This course has readings for each week. You are requested to obtain the following editions of the texts mentioned below. The first four texts listed here are required for our weekly readings; the last (Pettegree) is a textbook. Be aware that it is possible to encounter copies of the first three of these books on-line. If you choose to read those versions, be aware that translations vary and that the modern editions used here offer greater ease of reading than the older editions of the texts found on Googlebooks. The textbook is offered here as a backup to the lectures. You are not required to read it, but it may provide a useful complement to the other assigned readings.
1. Anon., Lazarillo de Tormes and the Swindler, Michael Alpert, trans. (Penguin Classics, 2003, ISBN-13: 978-0140449006)
2. Niccolò Machiavelli, The Prince, trans. Peter Constantine (New York: Modern Library, 2008), ISBN: 978-0812978056)
3. Erasmus, Ten Colloquies, C.R. Thompson, trans. (Prentice Hall / MacMillan Library of Liberal Arts, 1957, ISBN-13: 978-0024206206)
4. Natalie Z. Davis, The Return of Martin Guerre, Harvard University Press, 1984, ISBN-13: 978-0674766914)
5. Andrew Pettegree, Europe in the Sixteenth Century (Wiley-Blackwell, 2002, ISBN-13: 978-0631207047)
There are also readings for this course in .pdf format. The list of readings and their links can be found on the individual unit pages.
For each of the first six units, students will write short (two-page) response papers, all of which will be related to the assigned readings. There will also be a final essay assignment which will require a written response of 3-4 pages.
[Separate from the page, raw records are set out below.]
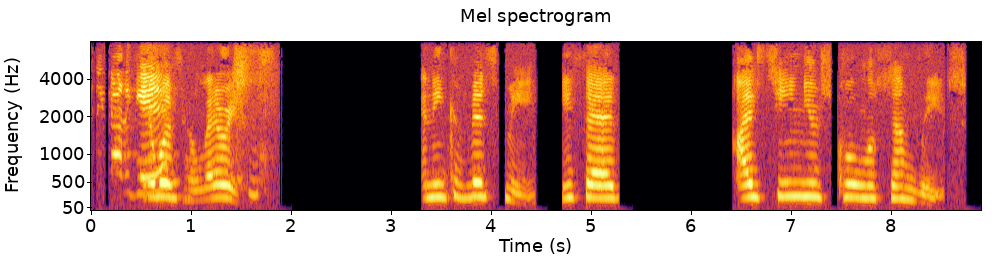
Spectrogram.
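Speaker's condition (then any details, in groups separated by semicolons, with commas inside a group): Cerebral palsy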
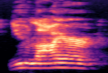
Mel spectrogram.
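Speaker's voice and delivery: high, loud, spat-out accusation; furious accusation. Retold or imitated. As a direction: hurl it at the child like a slap. Grandfather accusing before a slap.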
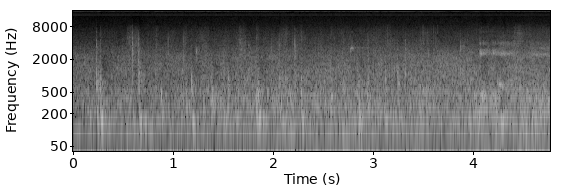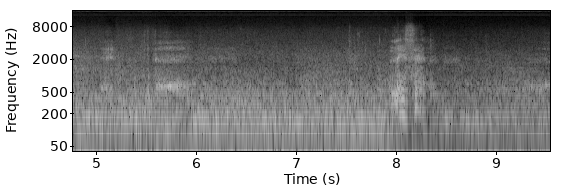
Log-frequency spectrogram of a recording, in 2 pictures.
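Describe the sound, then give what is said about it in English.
A steady low rumble of the ship Macedonia's engines drones throughout, mixed with windy noise; a voice briefly speaks over it, and a short louder burst rises near the end. “He stopped her engines. But she's still a-coming.”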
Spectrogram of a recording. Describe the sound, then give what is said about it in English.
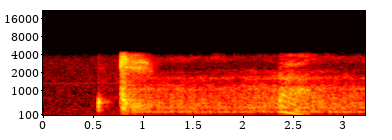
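A single sneeze, a short sharp intake of breath followed by a loud explosive burst that trails off, then a softer breathy sound a moment later. “I'm going to sneeze.”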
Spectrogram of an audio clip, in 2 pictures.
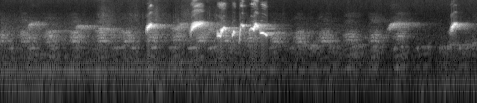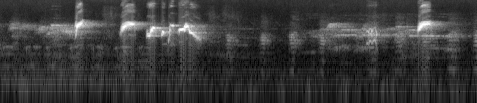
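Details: Red-whiskered bulbul singing and dancing while being voice trained; short clusters of loud, clear, swooping whistles recur every few seconds over a steady low hum and a soft chattering undertone.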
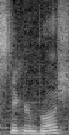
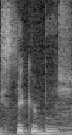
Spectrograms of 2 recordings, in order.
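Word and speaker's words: Stickerbush: and sticker bush symphony i used to pronounce this sticker brush but it's it's actually sticker bush and well here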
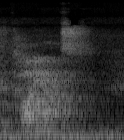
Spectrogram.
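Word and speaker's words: μακάριος: You're going to roll your R there, it's makarios.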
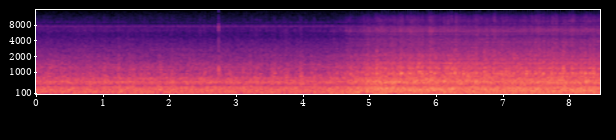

Final grades will be decided according to a combination of the following elements:
70 % Six Two-Page Response Papers
30 % Final Essay Paper
Overview of Requirements
In sum, the time commitment for this course will be approximately five hours per week (including lectures, readings, and writing assignments). This would be typical for a course taken on MSU’s East Lansing campus, and as such constitutes the reason for the number of credit hours that students will receive.